August 29, 2018 11:47 am
This is what the end game must look like.
I’ve been in Fiordland opening a box of tieke (South Island saddlebacks) and letting them fly free into forest made safe from predators.
My tieke burst out in a flash of orange and settled into the bough of a tree on Rona Island in Lake Manapouri, where volunteers from the Pomona Island Charitable Trust have spent 12 years trapping rats, possums and stoats and dreaming of such a moment.
A day earlier I had carefully extracted the bird from a mist net on Breaksea Island, tucked knees above feet with my lower fingers and its head between the index and forefingers – a move known as the banded hold – under the careful tutelage of Department of Conservation scientist Troy Makan, part of a translocation team led by Principal Ranger (Biodiversity) Lindsay Wilson.
Placed in a plywood box, my tieke travelled by inflatable, the 22.4 metre Department of Conservation vessel Southern Winds, across open ocean between Breaksea and Doubtful Sound, over Wilmott Pass on a bus, then by launch on Lake Manapouri to the release site.
The cost of its passage was met by the Leslie Hutchins Conservation Foundation, supported by Real Journeys, the company started by Les in the 1950s to take tourists into the region, including on roads built for the Manapouri hydro scheme.
Les became a founding Guardian of Lakes Manapouri, Monowai, and Te Anau, formed after the successful Save Manapouri campaign in the 1960s and early 70s, a milestone in New Zealand’s coming of age.
My journey into Fiordland felt like a lesson in conservation history.
South Island saddlebacks were saved from extinction through 36 birds captured on Big South Cape Island after rats reached it in 1964 and were transferred to nearby islands off Stewart Island.
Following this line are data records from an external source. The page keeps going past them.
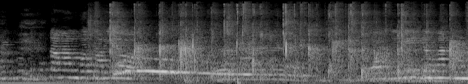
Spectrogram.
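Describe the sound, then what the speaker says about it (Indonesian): A school class claps for a student named Mario, with bursts of hand claps over a busy room. Voices talk and call out over the clapping throughout. "Tepuk tangan buat Mario."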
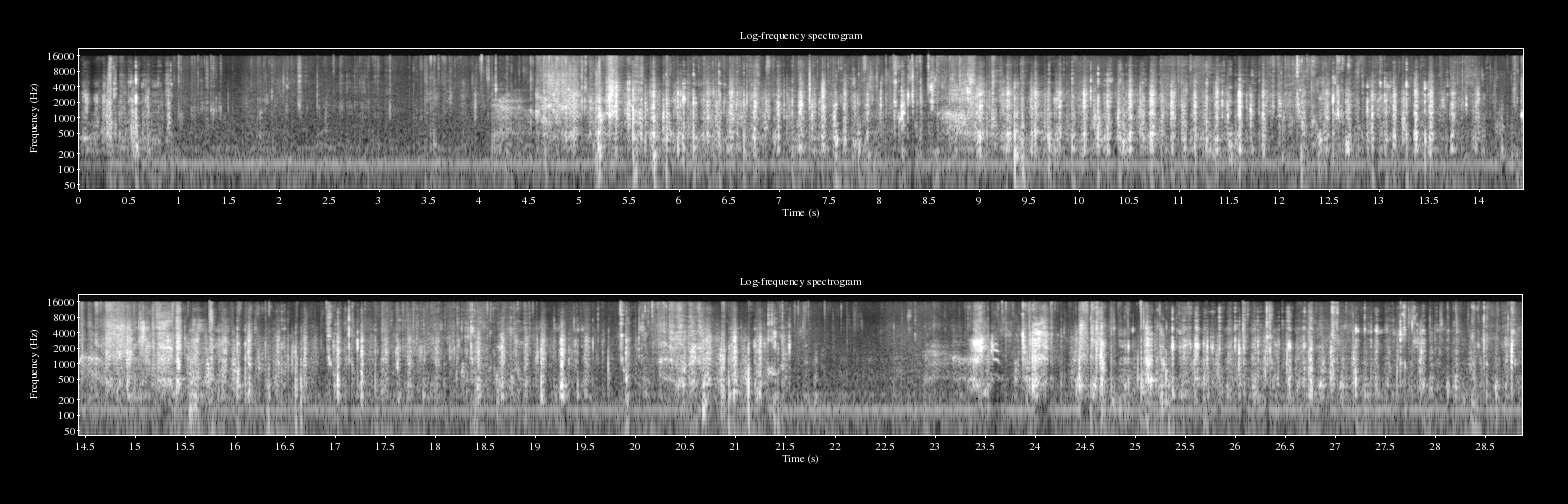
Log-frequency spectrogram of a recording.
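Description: Close-miked eating: crisp fried batter crunching and wet chewing, in long stretches broken by a quieter pause at the start and another about two-thirds through.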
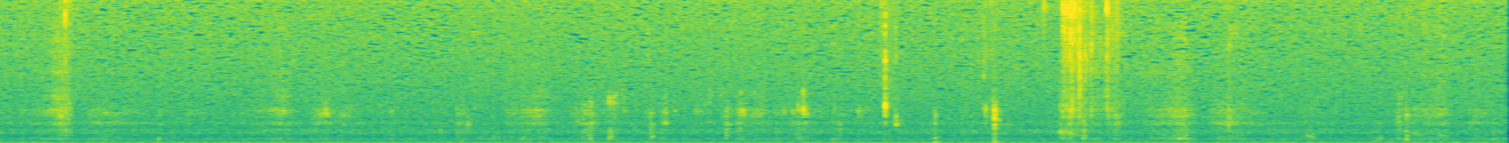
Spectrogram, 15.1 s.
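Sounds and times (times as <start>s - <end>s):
person chewing pizza: 4.5s - 13.2s.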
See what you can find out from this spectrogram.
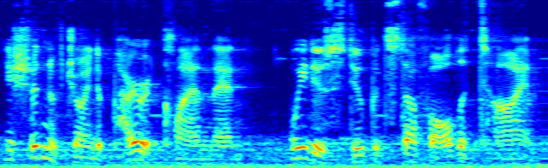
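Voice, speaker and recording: A man's voice: mid-range voice, very animated, moderate pace, music in the background, lightly acted. A man playing a casual, wry space pirate crewman who explains things colloquially in a science fiction audio drama. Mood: wry, resigned. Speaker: voice actor.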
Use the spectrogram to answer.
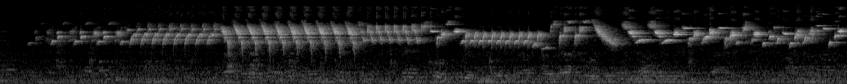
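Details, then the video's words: Song of a goldfinch-canary hybrid mule used as a lesson recording: long rapid buzzy trills of repeated notes, shifting pitch midway, then varied chirps and quick twittering phrases. "Saka Melezi Ön Çıkışlar👌 #30 Mixto jilguero/ mulet"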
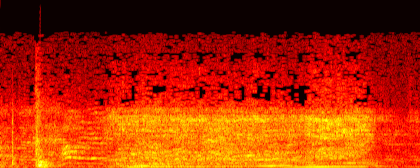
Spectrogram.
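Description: A sharp slam, then a car engine revs hard and roars as the vehicle pulls away fast, its loud rumble and hiss filling the scene for a few seconds.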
The South Island snipe, bush wren and the greater short-tailed bat weren’t so lucky.
In 1988 170 ha Breaksea Island claimed a new record for the largest island to be cleared of rats, an important conservation milestone. Encouraged, the Department of Conservation tackled bigger and bigger islands with Campbell Island now holding the predator-free record at 11,300 ha.
Tieke have been translocated to more and more islands and as populations reach carrying capacity they are caught and transferred on to new homes. The trip I joined caught a total of 141 birds in 10 days for liberation on Rona Island, and on Dusky Sound’s Pigeon Island and Five Fingers Peninsula with support from the Fiordland Conservation Trust.
The department’s Fiordland Islands Programme is now targeting stoats on Resolution Island. At 21,000 ha – the fifth largest island of the New Zealand mainland – it would provide important new territory for tieke and other birds, like kakapo, South Island robins and hihi that are outgrowing their ranges.
Resolution and neighbouring Pigeon Island were the setting for one of New Zealand’s earliest conservation efforts, when ranger Richard Henry transferred kakapo, kiwi and weka to the island in the 1890s, only to find his dreams ruined by stoats.
DoC biodiversity ranger Pete McMurtrie tells me he’s confident of getting stoats to zero, using a 200km network of traps, including Goodnature A24s, and is working on a detection system to intercept the occasional swimming re-invader.
Fiordland also gave me a glimpse into the future: of what might be happening in a decade when our projects in Taranaki, on Mahia Peninsula and Wellington provide new, safe havens for populations of birds, bats, reptiles and insects thriving in sanctuaries around the country.
Fast forward to 2050 and I can see how the participation and generosity of many will allow our unique wildlife to reclaim every corner of Aotearoa as home.